Councilmember Nick Licata
Council President Richard Conlin
Councilmember Tim Burgess
Councilmember Jean Godden
Councilmember Tom Rasmussen
COUNCIL PASSES LOBBYIST REGISTRATION
New law will make government more transparent
SEATTLE— The Council, today, unanimously passed a new law that requires registration for paid lobbyists. Councilmember Nick Licata, the law’s sponsor, said, “This will make the process of attempting to influence City government much more transparent. The public deserves broad access to information concerning lobbyists.” The new law would require paid lobbyists to register with the Ethics and Elections Commission. Lobbyists would be required to reveal what issues they are petitioning the City about, who is employing them, and how much they are being paid.
Council President Richard Conlin said, “It is vital that Seattleites have as much access as possible to information on how City government makes decisions. This measure is another building block in constructing a more participatory political culture in the city.” Councilmember Tim Burgess, a co-sponsor of the legislation, said, “This is excellent legislation that will shine light on the lobbying activities of private-sector paid lobbyists and government employees who are hired as lobbyists.” Councilmember Tom Rasmussen said, “Opening up the process helps to ensure that the decisions the Council makes are in the public’s interest.” Councilmember Jean Godden said, “As a former journalist, I’m a staunch and longtime believer in openness in government. This is an important first step toward transparency.”
The new law requires paid lobbyists who lobby elected officials or their staff to register with the City if they lobby four times per quarter or more. The City of Seattle currently does not have a lobbyist registration ordinance, unlike Washington State, King County and most major cities in the United States. Seattle Ethics and Elections will enforce the ordinance, and will create an online directory for easy public access. Violators could be fined by up to $5,000.

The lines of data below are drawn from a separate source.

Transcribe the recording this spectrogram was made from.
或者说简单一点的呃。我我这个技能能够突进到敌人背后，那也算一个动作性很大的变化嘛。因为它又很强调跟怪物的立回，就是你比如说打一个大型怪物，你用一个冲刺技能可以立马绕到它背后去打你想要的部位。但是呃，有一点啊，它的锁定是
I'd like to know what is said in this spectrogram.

From the time the Mayor signs it, the law will go into effect in 180 days, or 30 days after the Ethics and Elections Commission approves rules, whichever comes first, in order to allow Ethics and Elections sufficient time to develop the reporting forms, a website, and rules.

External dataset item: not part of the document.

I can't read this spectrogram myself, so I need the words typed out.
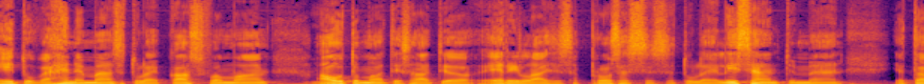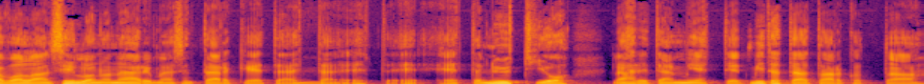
ei tule vähenemään, se tulee kasvamaan, mm. automatisaatio erilaisissa prosesseissa tulee lisääntymään ja tavallaan silloin on äärimmäisen tärkeää, että, mm. että, että, että nyt jo lähdetään miettimään, että mitä tämä tarkoittaa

Councilmember Licata said, “This new law will encourage open government and citizen participation in that government.”